That’s why it’s a good idea to keep things separate!
2. Use MFA
Multifactor authentication is a great way to ensure your account is safe from takeover. When you set up MFA on your accounts, you’ll need to use more than just your password to access them. You’ll have to enter a code sent via text message or an app like Google Authenticator.
This means that anyone who tries to access your account will need access to your phone or the app—which means they won’t be able to get into it without having physical access to your phone.
MFA could be one of the best ways to prevent account takeover because it makes it much harder for someone who doesn’t have access to your phone itself (and therefore can’t get into the two-factor authentication) to get into.
3. Set up alerts to catch strange activity early on
These days, it’s too easy for a hacker to hijack your account and wreak havoc on your life. You can’t be everywhere at once—but you can set up alerts so that you know when something is amiss.
For example, if you have a Gmail account, you can set up an “Unusual sign-in” alert. This way, you’ll get an email anytime someone logs in from a device or location that isn’t normal for you.
Other platforms also offer similar features. For instance, Facebook has a “Login Review” feature that lets you check on any suspicious activity in real time, while Twitter has a “Security Center” tab where users can see their current level of security and take action as needed.
4. Keep your recovery information updated
This is a big one.
If you ever lose access to your account, it’s important to have up-to-date recovery information to get back in as quickly as possible. Your recovery information includes your phone number, email address, and recovery question answer. If you have 2FA enabled, this is your backup code.

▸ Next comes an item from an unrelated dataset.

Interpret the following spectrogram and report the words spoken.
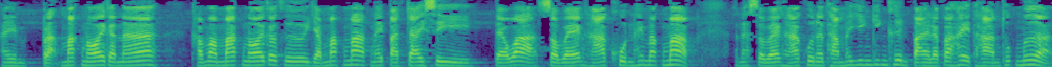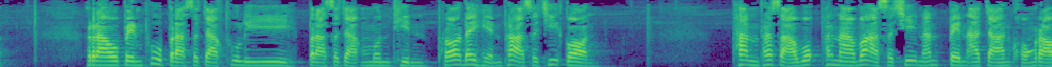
ให้ประมักน้อยกันนะคำว่ามักน้อยก็คืออย่ามักมากในปัจจัยสี่แต่ว่าสแสวงหาคุณให้มากๆนะสแสวงหาคุณธรรมให้ยิ่งยิ่งขึ้นไป แล้วก็ให้ทานทุกเมื่อ เราเป็นผู้ปราศจากทุลี ปราศจากมนทิน เพราะได้เห็นพระอัสชิก่อน ท่านพระสาวกพระนามว่าอัสชินั้นเป็นอาจารย์ของเรา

We recommend checking these details every few months to ensure they’re still accurate. This is especially important if you’ve recently moved or changed your phone number!
5. Consider using a password manager
Passwords are one of the first things that hackers try to crack when they’re trying to take over an account. That’s because most people use the same password for more than one account, so if someone manages to crack the password for your email address, they can easily use it to get into your bank account or social media accounts.
Using a password manager like LastPass or Dashlane means you only need to remember one super-strong password, and the rest will be stored in an encrypted vault. Some of these services automatically generate new passwords when you sign up for new sites or apps!
A firewall is a network security system that monitors incoming and outgoing network traffic, allowing only authorized communications to pass through. A firewall can be installed on your computer, a single device, or an entire network.
It is used to keep unauthorized computers from accessing your computer or network and prevent data from leaving the network.
A firewall blocks all unsolicited incoming traffic, including malicious code, hackers, and IP addresses identified as harmful or suspicious. You can also configure your firewall to allow specific types of traffic in, such as email or web browsing requests.
AuthSafe can help you to set up a firewall to protect your accounts.
Account takeover fraud is a growing threat – but there are ways to stop it from happening to you. The bottom line is that you need more than just a password to secure your accounts – use unique passwords, protect them with a firewall, and enable two-factor authentication.
Of course, it’s very unlikely that your bank will let you use the same password on a site like Twitter. So, what then? The best solution is to keep your most important logins separate from others using secure applications.
Connect with us today to protect yourself against account takeover frauds